A proclamation ordered a survey of every recusant aged 16 and over. The names were handed to the local Justice of the Peace who called on those named to take the oath or be jailed.
The Popish Plot. A fictitious plot made up by Titus Oates which alleged that Catholics were planning to assassinate King Charles II and bring the Catholic Duke of York to the throne. Estreats Rolls held at TNA hold information on fines imposed on Catholics following the alleged plot. The Estreats Rolls contain valuable genealogical information on those accused of recusancy in the local courts. They will include the recusant's name, parish, rank or occupation and the fine levied.
The Bill of Rights excluded Catholics from the royal succession. New oaths of supremacy and allegiance were passed and measures were introduced to restrict the freedom of movement of Catholics. The Toleration Act of 1689 eased some restrictions, but the specific acts under the Clarendon Code were not repealed until the 19th century.

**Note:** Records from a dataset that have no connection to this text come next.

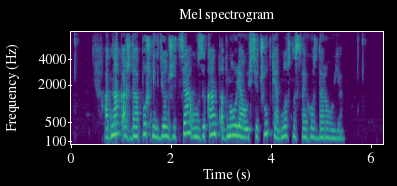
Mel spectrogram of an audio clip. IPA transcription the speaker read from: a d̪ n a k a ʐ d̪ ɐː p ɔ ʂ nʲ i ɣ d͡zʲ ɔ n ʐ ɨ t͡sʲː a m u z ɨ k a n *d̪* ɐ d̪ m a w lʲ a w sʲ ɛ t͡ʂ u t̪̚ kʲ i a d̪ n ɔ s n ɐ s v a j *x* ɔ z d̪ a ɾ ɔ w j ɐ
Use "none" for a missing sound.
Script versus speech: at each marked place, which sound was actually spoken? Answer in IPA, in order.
t̪, ɣ

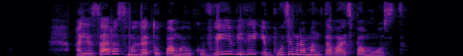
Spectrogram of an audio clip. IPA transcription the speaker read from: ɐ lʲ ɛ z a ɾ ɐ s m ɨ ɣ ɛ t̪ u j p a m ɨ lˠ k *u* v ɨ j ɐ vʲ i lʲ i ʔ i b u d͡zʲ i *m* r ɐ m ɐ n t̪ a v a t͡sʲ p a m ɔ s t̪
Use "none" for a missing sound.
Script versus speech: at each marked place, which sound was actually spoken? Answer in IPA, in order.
u, m

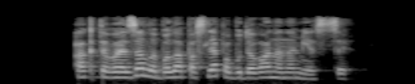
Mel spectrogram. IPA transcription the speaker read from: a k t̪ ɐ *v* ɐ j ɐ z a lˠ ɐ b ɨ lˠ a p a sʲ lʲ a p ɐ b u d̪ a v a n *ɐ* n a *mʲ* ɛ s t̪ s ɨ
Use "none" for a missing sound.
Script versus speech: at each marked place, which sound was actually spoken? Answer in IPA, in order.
v, ɐ, mʲ

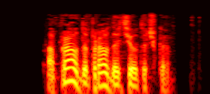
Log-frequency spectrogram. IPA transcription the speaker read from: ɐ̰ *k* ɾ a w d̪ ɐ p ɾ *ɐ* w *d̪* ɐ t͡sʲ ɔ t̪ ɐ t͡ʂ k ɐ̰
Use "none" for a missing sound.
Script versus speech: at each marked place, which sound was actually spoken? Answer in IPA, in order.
p, a, d̪

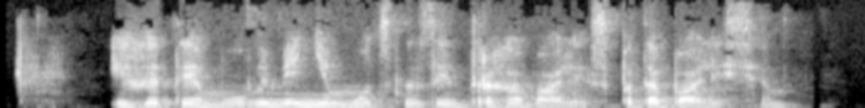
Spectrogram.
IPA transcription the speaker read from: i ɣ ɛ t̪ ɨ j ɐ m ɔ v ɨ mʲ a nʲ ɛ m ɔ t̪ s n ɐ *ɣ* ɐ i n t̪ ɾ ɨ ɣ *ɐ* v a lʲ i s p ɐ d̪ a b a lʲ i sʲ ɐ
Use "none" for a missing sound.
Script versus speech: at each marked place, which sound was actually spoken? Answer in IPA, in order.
z, a

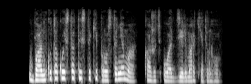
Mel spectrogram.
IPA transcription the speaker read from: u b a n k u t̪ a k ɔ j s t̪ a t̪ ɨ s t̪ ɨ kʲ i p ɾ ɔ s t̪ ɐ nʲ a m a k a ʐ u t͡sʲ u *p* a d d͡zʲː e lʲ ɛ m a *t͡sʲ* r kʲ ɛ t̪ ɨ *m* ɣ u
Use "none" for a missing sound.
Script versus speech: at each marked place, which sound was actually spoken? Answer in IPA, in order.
none, none, n

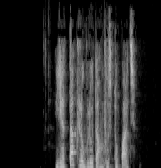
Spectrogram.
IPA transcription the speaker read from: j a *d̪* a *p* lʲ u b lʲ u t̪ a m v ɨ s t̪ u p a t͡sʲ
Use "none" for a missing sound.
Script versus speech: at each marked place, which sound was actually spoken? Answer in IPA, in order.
t̪, k

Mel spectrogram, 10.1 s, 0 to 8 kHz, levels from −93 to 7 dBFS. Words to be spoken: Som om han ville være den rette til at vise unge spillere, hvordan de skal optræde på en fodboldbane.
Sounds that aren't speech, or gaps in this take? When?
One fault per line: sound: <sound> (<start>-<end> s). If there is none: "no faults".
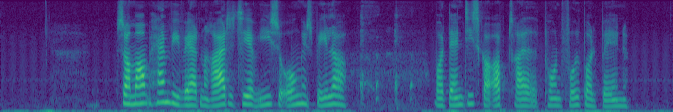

Following the double rate of taxation Catholics were forced to pay in 1625, Catholics were obliged to pay double land tax. Catholics and other nonconformist entries should be recognisable amongst the land tax records as they paid double the rate of others.
Recusants were barred from purchasing or inheriting land and any Catholics found practicing their religion could be jailed for life.
The Security of Succession Act. The Act introduced an oath whereby all officials had to deny the right of the son of the exiled James II to succeed to the throne. Some returns of Catholics taking oaths are held by TNA as well as certificates of those who refused to take the oath.
Security of the Sovereign Act. TNA holds certificates of those who refused to take the oath.
Catholics were blamed collectively for the Jacobite rebellion. As a result, everyone over the age of 18 was compelled to swear an Oath of Allegiance. Lists of those who refused to take the oath are normally available at county record offices.
Catholics were required to enrol documents such as wills and conveyances that involved the transfer of property and details can be found in close rolls held by TNA.
Following the Jacobite rebellion of 1715, Catholics refusing to take the oaths of loyalty were required to register their names and estates at quarter sessions or face the seizure of their property. The returns describe the estates in detail, giving precise locations and dimensions of lands. The Forfeited Estates Commission was responsible for overseeing the seizure of the estates and details can be found in the close rolls held at TNA.